Breaking from his major-label deal, Reznor began experimenting with different methods of distribution when he made the Saul Williams album The Inevitable Rise and Liberation of Niggy Tardust available as a digital download. Reznor had helped produce the album and had planned to release it on his Nothing imprint, but as his distaste for the major-label system increased, so did the possibilities of digital distribution. He completely broke free from the system when he left Interscope and released the entirely instrumental four-disc album Ghosts I-IV on his own in 2008, making it available in both digital download and CD formats. The album's release also marked the end of his Interscope-distributed Nothing label and the beginning of a new imprint, Null Corporation. Two months later, Reznor released NIN's seventh album, The Slip.
On Ghosts I-IV and The Slip, Reznor collaborated with producer, composer, arranger, and engineer Atticus Ross of former Nothing signees 12 Rounds. The two worked so well together they accepted an invitation from director David Fincher to write an original score for his film The Social Network. The soundtrack was released in 2010, and the pair won an Oscar. The next year, Reznor and Ross worked with Fincher again, composing an original score for the American cinematic version of The Girl with the Dragon Tattoo.
During this time, Reznor formed How to Destroy Angels, a new band that also featured Ross and his wife, Mariqueen Maandig, releasing a pair of EPs and a full-length in the years that followed. Meanwhile, in 2013 Reznor issued Nine Inch Nails' eighth LP, Hesitation Marks, which topped the Billboard alternative and rock charts. Score work with Ross and Fincher resumed in 2014, this time for Fincher's adaptation of Gillian Flynn's novel Gone Girl.
In 2015, Reznor was named chief creative director for Apple Music; he issued new instrumental versions of NIN albums The Fragile and With Teeth as exclusive streams on the service.

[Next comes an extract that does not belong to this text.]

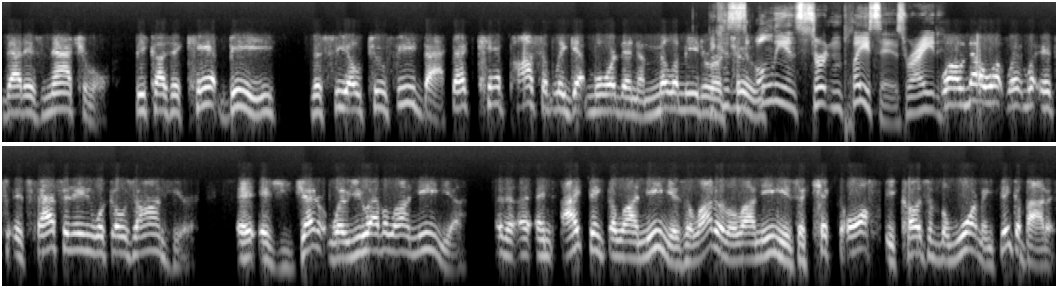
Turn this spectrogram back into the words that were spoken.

Reznor and Ross added to their filmography in 2016, this time composing the scores for the Boston Marathon bombing movie Patriots Day and the National Geographic film Before the Flood, which featured collaborations with Gustavo Santaolalla and Mogwai.
At this point, having worked so extensively with Ross, Reznor made him an official member of NIN. This announcement preceded the release of Not the Actual Events at the end of 2016. The EP arrived alongside the vinyl reissues of NIN's entire catalog, featuring a special limited edition of The Fragile entitled The Fragile: Deviations 1, which included 37 instrumental and unreleased tracks, many of which had not been heard beforehand. In the summer of 2017, Add Violence, the second EP of a proposed triptych, was released. The five-song set featured the song "Less Than," the band's highest-charting single since 2013's "Came Back Haunted." Months after the release of Add Violence, as NIN made a successful tour of the summer's festival circuit, Reznor and Ross debuted their score to Ken Burns' epic documentary series The Vietnam War. 2018 saw NIN release their ninth studio long-player, Bad Witch. ~ Steve Huey & Neil Z. Yeung